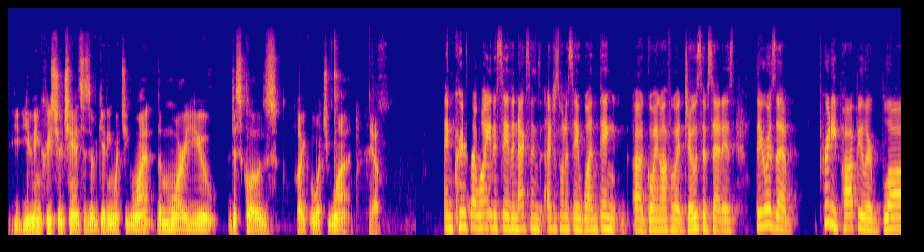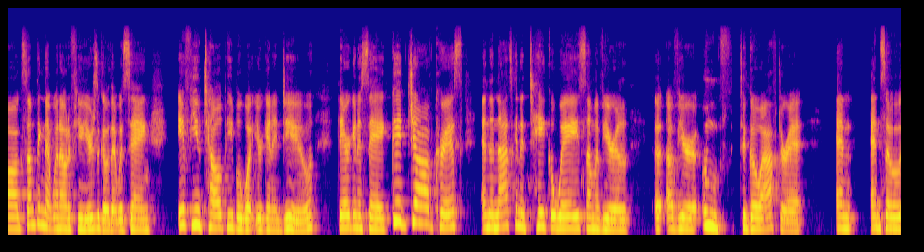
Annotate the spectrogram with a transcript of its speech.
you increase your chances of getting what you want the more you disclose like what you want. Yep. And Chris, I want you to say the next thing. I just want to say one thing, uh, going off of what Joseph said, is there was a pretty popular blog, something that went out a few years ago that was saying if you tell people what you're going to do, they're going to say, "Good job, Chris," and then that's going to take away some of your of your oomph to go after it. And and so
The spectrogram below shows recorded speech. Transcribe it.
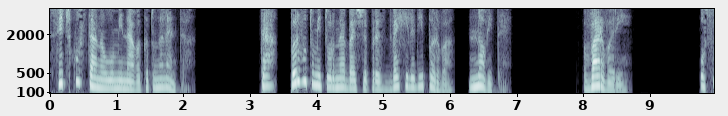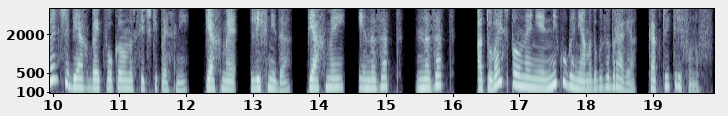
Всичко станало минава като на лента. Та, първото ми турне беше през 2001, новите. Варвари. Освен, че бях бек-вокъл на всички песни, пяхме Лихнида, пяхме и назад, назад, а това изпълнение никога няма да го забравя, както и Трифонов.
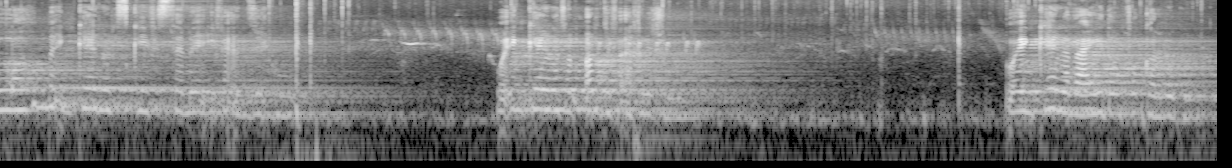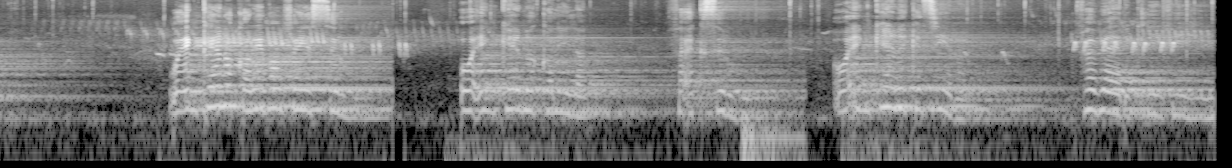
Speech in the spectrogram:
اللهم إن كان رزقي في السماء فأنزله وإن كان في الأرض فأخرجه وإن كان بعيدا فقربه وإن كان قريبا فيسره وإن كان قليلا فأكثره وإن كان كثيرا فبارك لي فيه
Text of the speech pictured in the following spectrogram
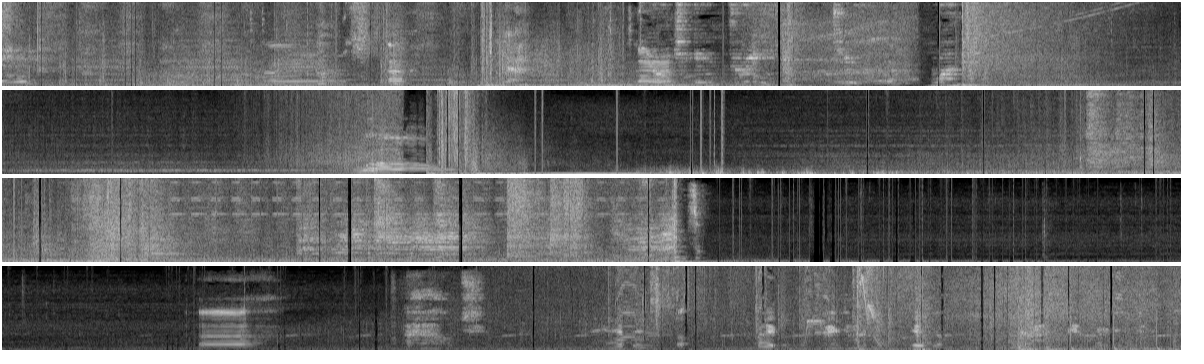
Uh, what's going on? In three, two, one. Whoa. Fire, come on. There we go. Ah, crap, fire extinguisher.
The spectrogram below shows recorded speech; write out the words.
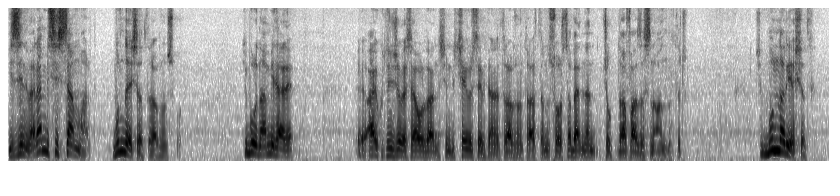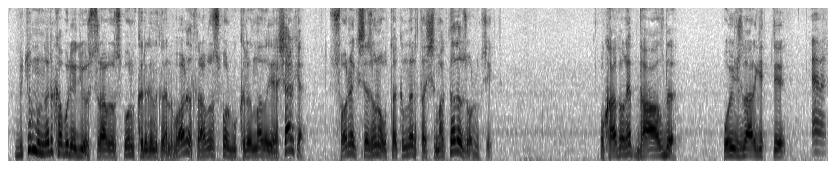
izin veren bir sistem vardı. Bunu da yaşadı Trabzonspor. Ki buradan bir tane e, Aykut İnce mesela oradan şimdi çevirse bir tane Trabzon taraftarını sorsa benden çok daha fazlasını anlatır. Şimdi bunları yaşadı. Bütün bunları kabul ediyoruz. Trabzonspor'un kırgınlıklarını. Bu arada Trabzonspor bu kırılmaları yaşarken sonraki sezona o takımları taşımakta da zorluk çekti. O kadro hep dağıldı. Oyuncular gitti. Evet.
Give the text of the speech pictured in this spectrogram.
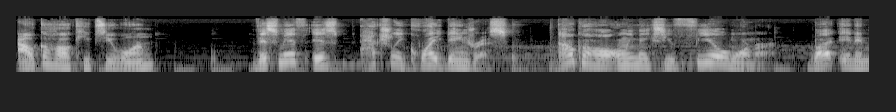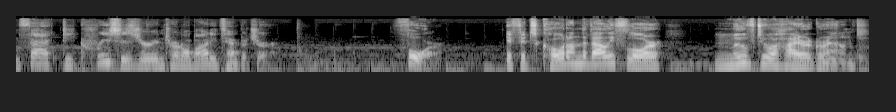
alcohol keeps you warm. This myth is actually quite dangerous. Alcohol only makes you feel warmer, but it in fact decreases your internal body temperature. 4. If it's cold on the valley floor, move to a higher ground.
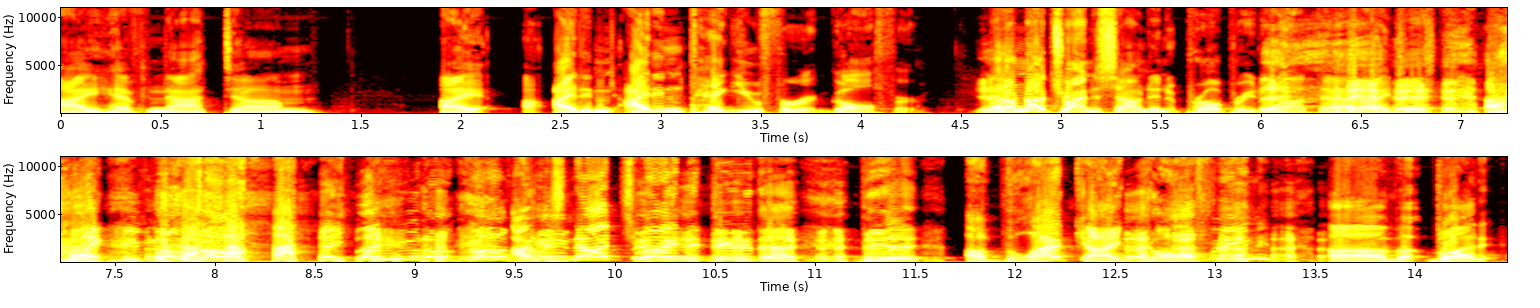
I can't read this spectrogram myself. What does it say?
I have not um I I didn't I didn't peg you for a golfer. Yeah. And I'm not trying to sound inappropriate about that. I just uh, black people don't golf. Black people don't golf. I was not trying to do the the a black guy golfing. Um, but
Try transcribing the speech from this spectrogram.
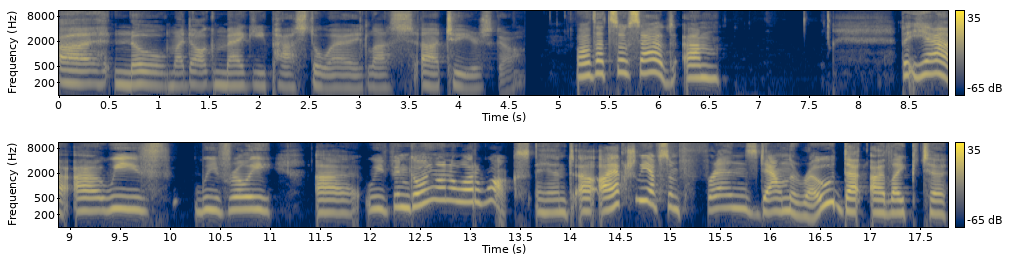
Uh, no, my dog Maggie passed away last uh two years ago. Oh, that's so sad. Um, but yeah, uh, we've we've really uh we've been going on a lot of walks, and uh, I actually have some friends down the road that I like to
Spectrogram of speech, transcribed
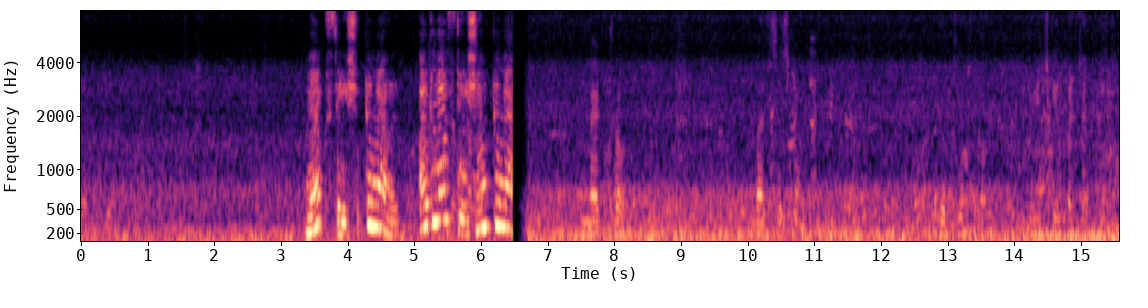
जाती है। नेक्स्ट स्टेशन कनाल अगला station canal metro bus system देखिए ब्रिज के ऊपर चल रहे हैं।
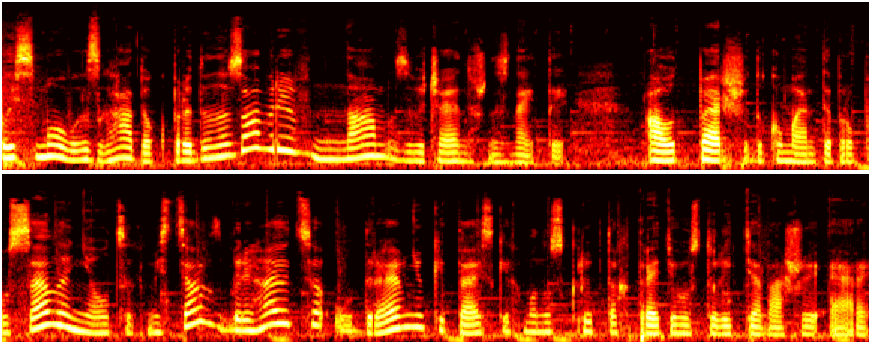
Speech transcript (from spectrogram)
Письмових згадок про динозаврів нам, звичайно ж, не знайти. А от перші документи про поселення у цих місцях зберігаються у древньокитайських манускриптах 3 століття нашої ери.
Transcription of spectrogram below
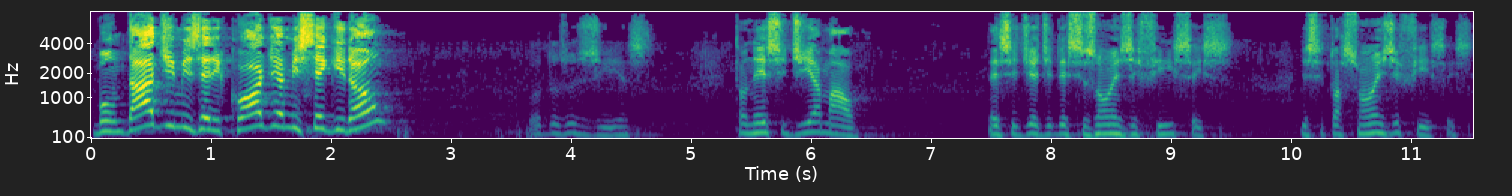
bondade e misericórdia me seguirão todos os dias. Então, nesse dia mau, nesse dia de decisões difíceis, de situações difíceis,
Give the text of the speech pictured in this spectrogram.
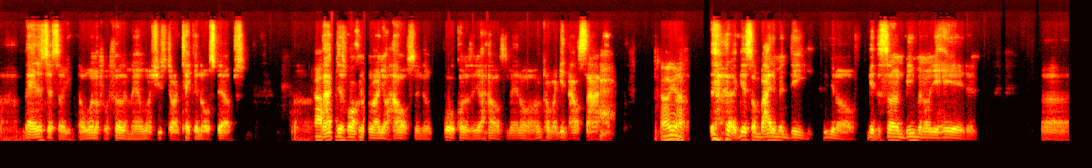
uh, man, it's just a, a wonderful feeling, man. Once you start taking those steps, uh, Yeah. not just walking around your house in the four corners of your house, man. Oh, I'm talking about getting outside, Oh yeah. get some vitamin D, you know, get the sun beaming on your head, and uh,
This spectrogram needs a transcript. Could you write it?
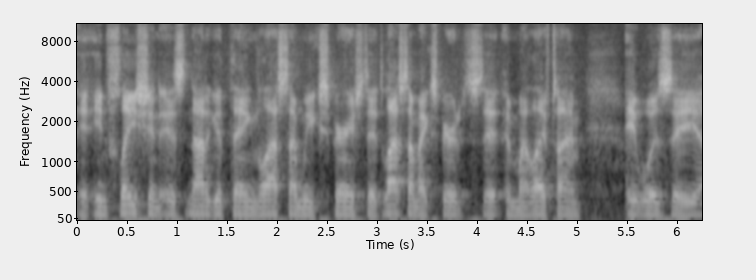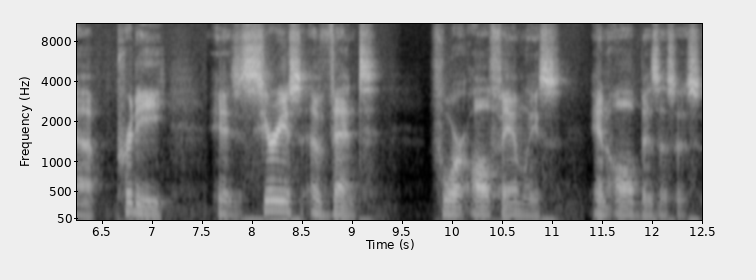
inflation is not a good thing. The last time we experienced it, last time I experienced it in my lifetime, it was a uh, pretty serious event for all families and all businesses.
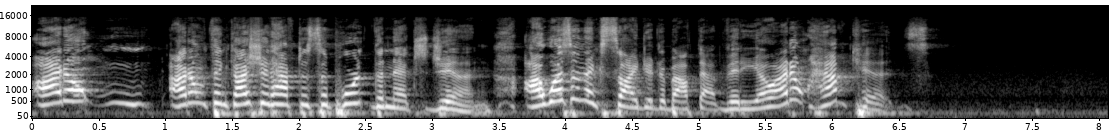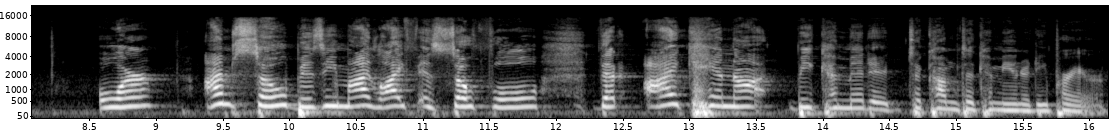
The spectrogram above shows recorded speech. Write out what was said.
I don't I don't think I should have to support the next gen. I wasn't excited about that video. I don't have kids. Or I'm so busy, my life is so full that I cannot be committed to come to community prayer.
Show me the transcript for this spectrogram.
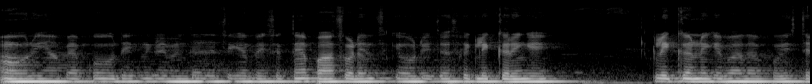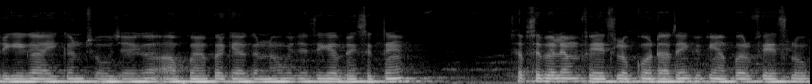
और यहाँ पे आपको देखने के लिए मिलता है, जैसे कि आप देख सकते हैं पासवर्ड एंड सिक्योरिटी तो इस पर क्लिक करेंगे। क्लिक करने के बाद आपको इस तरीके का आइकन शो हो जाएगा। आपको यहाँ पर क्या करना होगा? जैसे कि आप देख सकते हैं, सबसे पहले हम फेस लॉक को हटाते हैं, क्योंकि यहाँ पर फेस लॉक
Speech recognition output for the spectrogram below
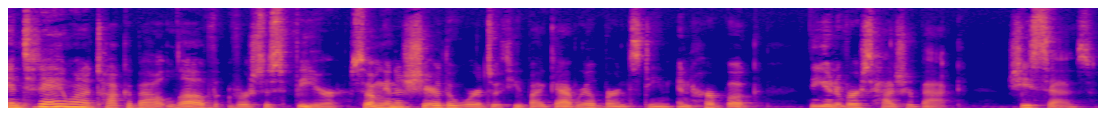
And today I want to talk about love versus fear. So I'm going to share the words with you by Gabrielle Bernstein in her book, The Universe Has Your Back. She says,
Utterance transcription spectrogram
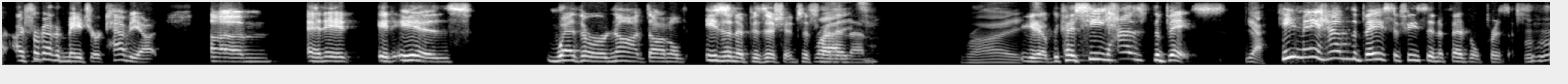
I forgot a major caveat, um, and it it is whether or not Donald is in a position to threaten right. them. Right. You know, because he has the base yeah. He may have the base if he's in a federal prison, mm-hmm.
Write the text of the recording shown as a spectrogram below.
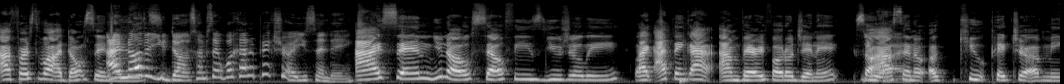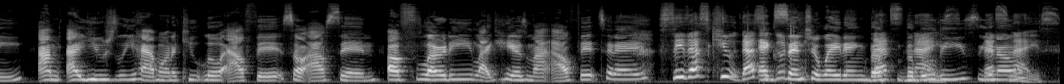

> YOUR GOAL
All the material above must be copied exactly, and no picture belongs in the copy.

> YOUR RESPONSE
Annotate the spectrogram with a transcript of its speech.
you increase your chances of getting what you want the more you disclose like what you want. Yep. And Chris, I want you to say the next thing. I just want to say one thing, uh, going off of what Joseph said, is there was a pretty popular blog, something that went out a few years ago that was saying if you tell people what you're going to do, they're going to say, "Good job, Chris," and then that's going to take away some of your of your oomph to go after it. And and so
The spectrogram below shows recorded speech. Transcribe it.
Всичко станало минава като на лента. Та, първото ми турне беше през 2001, новите. Варвари. Освен, че бях бек-вокъл на всички песни, пяхме Лихнида, пяхме и назад, назад, а това изпълнение никога няма да го забравя, както и Трифонов.
Speech in the spectrogram:
اللهم إن كان رزقي في السماء فأنزله وإن كان في الأرض فأخرجه وإن كان بعيدا فقربه وإن كان قريبا فيسره وإن كان قليلا فأكثره وإن كان كثيرا فبارك لي فيه
Text of the speech pictured in the following spectrogram
Uh, what's going on? In three, two, one. Whoa. Fire, come on. There we go. Ah, crap, fire extinguisher.
The spectrogram below shows recorded speech; write out the words.
izin veren bir sistem vardı. Bunu da yaşadı Trabzonspor. Ki buradan bir tane e, Aykut İnce mesela oradan şimdi çevirse bir tane Trabzon taraftarını sorsa benden çok daha fazlasını anlatır. Şimdi bunları yaşadı. Bütün bunları kabul ediyoruz. Trabzonspor'un kırgınlıklarını. Bu arada Trabzonspor bu kırılmaları yaşarken sonraki sezona o takımları taşımakta da zorluk çekti. O kadro hep dağıldı. Oyuncular gitti. Evet.
Give the text of the speech pictured in this spectrogram.
alcohol keeps you warm. This myth is actually quite dangerous. Alcohol only makes you feel warmer, but it in fact decreases your internal body temperature. 4. If it's cold on the valley floor, move to a higher ground.
I can't read this spectrogram myself. What does it say?
I have not um I I didn't I didn't peg you for a golfer. Yeah. And I'm not trying to sound inappropriate about that. I just uh, black people don't golf. Black people don't golf. I was not trying to do the the a black guy golfing. Um, but
Try transcribing the speech from this spectrogram.
Uh, no, my dog Maggie passed away last uh two years ago. Oh, that's so sad. Um, but yeah, uh, we've we've really uh we've been going on a lot of walks, and uh, I actually have some friends down the road that I like to
Spectrogram of speech, transcribed
जाती है। नेक्स्ट स्टेशन कनाल अगला station canal metro bus system देखिए ब्रिज के ऊपर चल रहे हैं।
Speech transcript (from spectrogram)
Письмових згадок про динозаврів нам, звичайно ж, не знайти. А от перші документи про поселення у цих місцях зберігаються у древньокитайських манускриптах 3 століття нашої ери.
Transcription of spectrogram below
bondade e misericórdia me seguirão todos os dias. Então, nesse dia mau, nesse dia de decisões difíceis, de situações difíceis,
Give the text of the speech pictured in this spectrogram.
uh, man, it's just a, a wonderful feeling, man. Once you start taking those steps, uh, Yeah. not just walking around your house in the four corners of your house, man. Oh, I'm talking about getting outside, Oh yeah. get some vitamin D, you know, get the sun beaming on your head, and uh,
This spectrogram needs a transcript. Could you write it?
inflation is not a good thing. The last time we experienced it, last time I experienced it in my lifetime, it was a uh, pretty serious event for all families and all businesses.
The spectrogram above shows recorded speech. Write out what was said.
I don't I don't think I should have to support the next gen. I wasn't excited about that video. I don't have kids. Or I'm so busy, my life is so full that I cannot be committed to come to community prayer.
Show me the transcript for this spectrogram.
और यहाँ पे आपको देखने के लिए मिलता है, जैसे कि आप देख सकते हैं पासवर्ड एंड सिक्योरिटी तो इस पर क्लिक करेंगे। क्लिक करने के बाद आपको इस तरीके का आइकन शो हो जाएगा। आपको यहाँ पर क्या करना होगा? जैसे कि आप देख सकते हैं, सबसे पहले हम फेस लॉक को हटाते हैं, क्योंकि यहाँ पर फेस लॉक
Speech recognition output for the spectrogram below
And today I want to talk about love versus fear. So I'm going to share the words with you by Gabrielle Bernstein in her book, The Universe Has Your Back. She says,
Utterance transcription spectrogram
I forgot a major caveat, um, and it it is whether or not Donald is in a position to threaten right. them. Right. You know, because he has the base yeah. He may have the base if he's in a federal prison, mm-hmm.
Write the text of the recording shown as a spectrogram below.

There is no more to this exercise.